▶ _Record extracts_
- - - - -

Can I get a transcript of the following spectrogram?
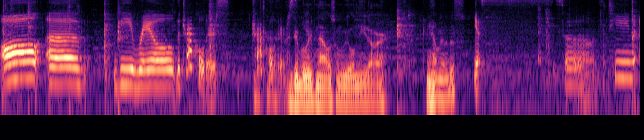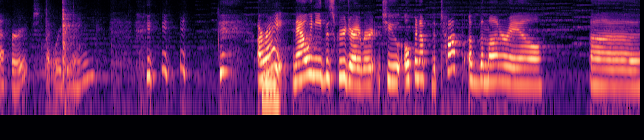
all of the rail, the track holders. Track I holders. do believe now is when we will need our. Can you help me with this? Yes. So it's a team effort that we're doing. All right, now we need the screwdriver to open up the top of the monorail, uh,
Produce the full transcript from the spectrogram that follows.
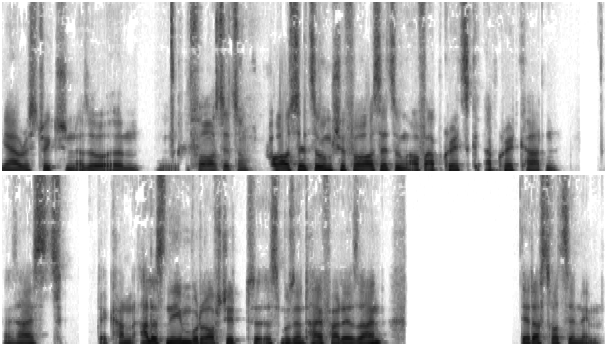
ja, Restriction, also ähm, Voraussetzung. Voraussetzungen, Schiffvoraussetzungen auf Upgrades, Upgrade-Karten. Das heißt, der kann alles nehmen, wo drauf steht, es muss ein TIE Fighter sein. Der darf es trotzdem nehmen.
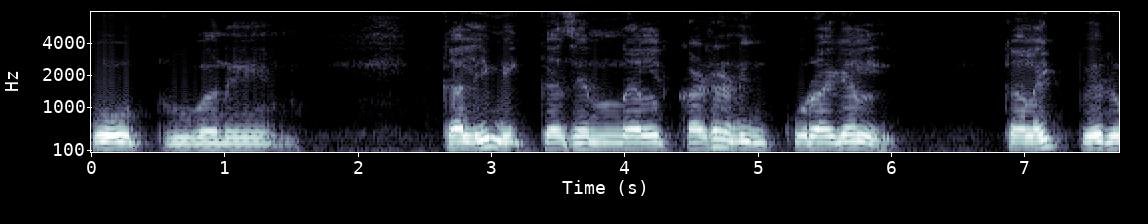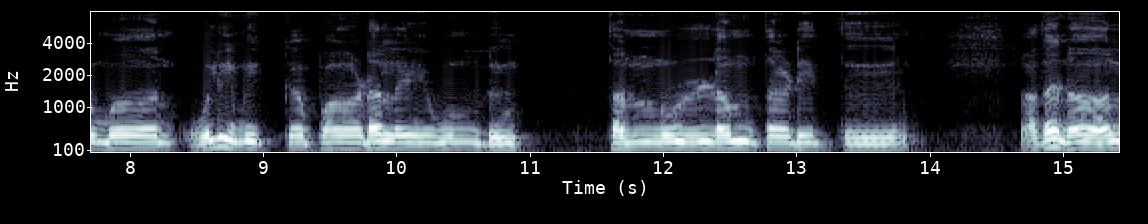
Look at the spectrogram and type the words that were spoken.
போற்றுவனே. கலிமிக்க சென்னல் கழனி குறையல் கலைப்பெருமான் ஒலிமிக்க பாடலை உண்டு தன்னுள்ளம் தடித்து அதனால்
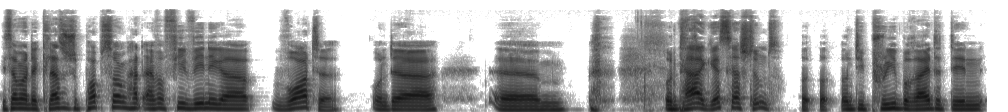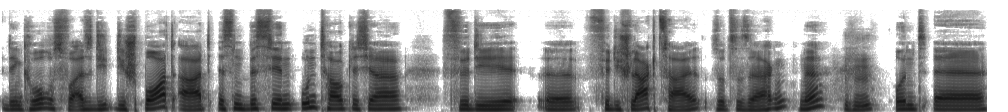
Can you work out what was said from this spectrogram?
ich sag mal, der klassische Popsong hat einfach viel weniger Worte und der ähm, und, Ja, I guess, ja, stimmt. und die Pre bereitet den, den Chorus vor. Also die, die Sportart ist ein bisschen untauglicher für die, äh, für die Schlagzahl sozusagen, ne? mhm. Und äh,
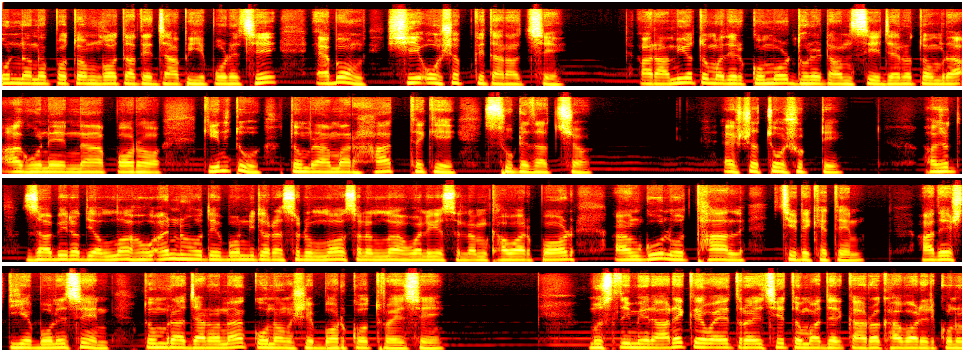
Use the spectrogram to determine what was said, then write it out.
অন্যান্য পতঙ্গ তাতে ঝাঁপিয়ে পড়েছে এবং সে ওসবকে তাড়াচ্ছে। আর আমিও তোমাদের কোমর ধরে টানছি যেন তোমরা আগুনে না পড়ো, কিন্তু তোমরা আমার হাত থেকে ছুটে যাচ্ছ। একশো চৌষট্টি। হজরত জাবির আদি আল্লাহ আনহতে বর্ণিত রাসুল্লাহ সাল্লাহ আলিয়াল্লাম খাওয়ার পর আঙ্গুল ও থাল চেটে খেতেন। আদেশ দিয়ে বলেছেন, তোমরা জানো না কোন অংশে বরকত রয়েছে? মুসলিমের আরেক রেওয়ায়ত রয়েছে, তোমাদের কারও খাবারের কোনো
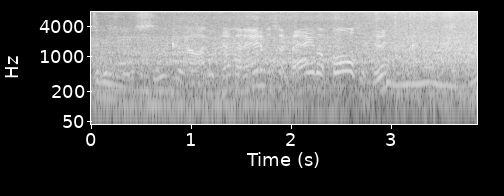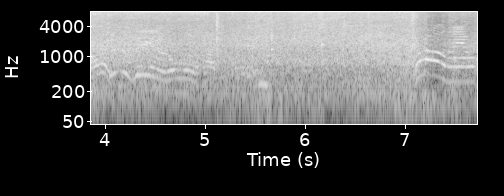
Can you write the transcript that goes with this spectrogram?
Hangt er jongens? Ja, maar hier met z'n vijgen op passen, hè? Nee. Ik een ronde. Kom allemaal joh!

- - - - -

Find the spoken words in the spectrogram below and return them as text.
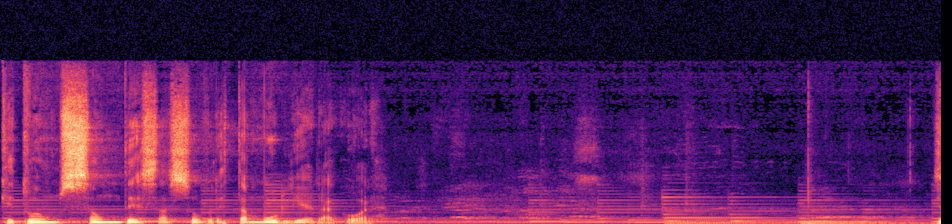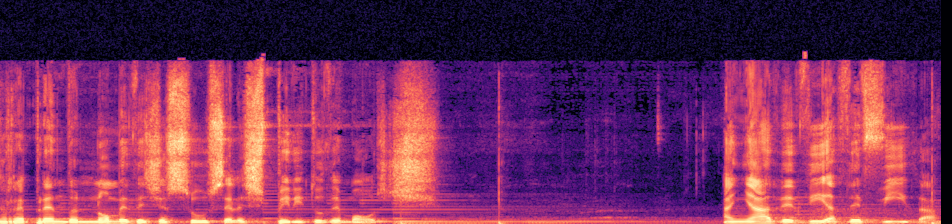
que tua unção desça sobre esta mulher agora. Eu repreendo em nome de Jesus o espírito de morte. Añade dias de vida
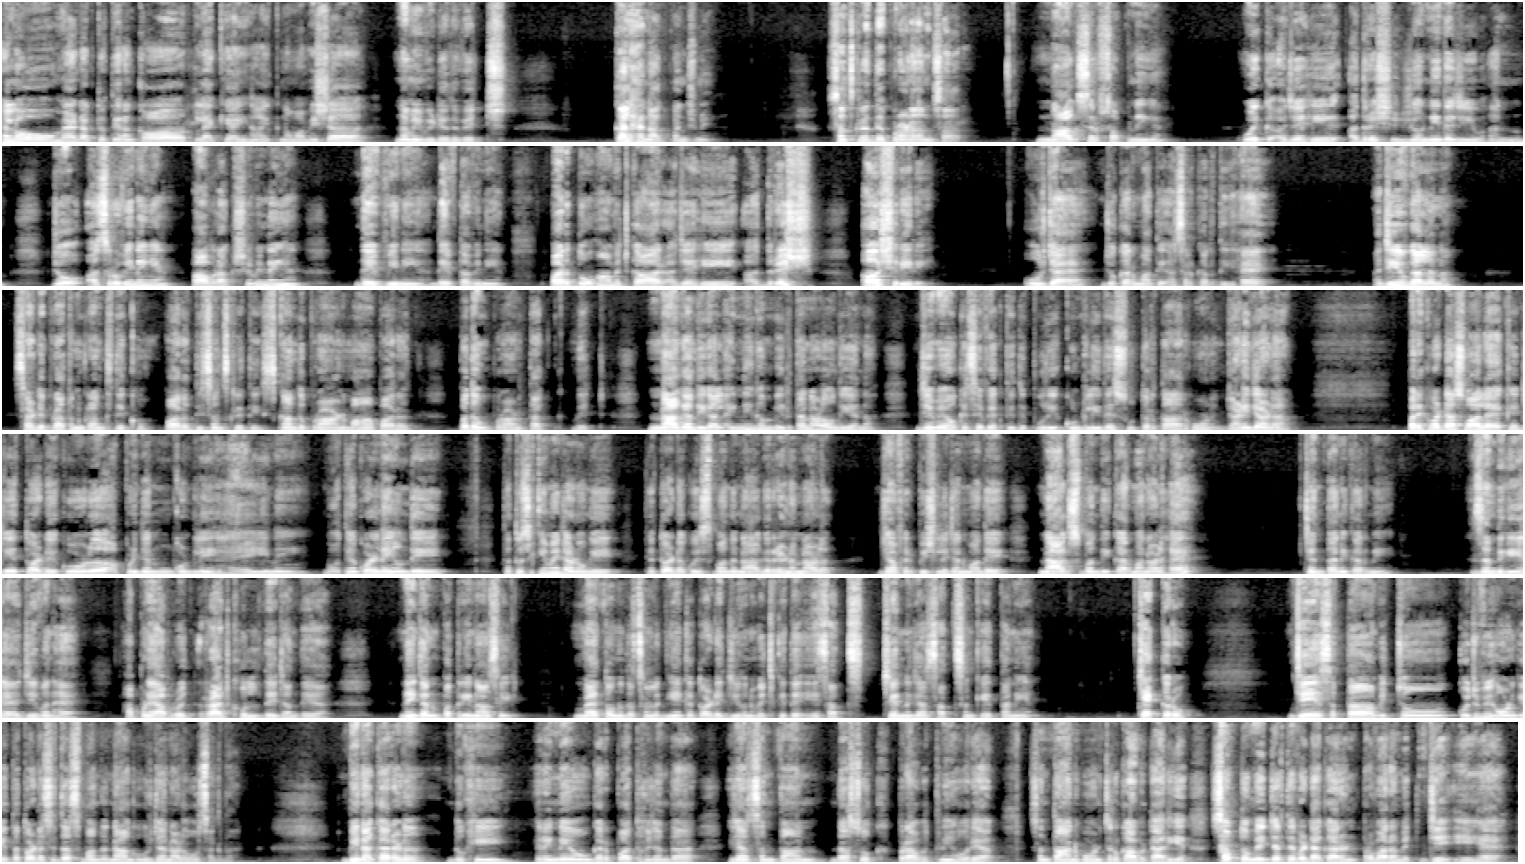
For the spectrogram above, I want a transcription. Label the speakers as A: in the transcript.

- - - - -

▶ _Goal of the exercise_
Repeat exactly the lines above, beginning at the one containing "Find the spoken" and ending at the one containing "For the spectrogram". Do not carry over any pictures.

▶ _Answer box_
Find the spoken words in the spectrogram below and return them as text.
que tua unção desça sobre esta mulher agora. Eu repreendo em nome de Jesus o espírito de morte. Añade dias de vida
For the spectrogram above, I want a transcription. Label the speakers as A: in the transcript.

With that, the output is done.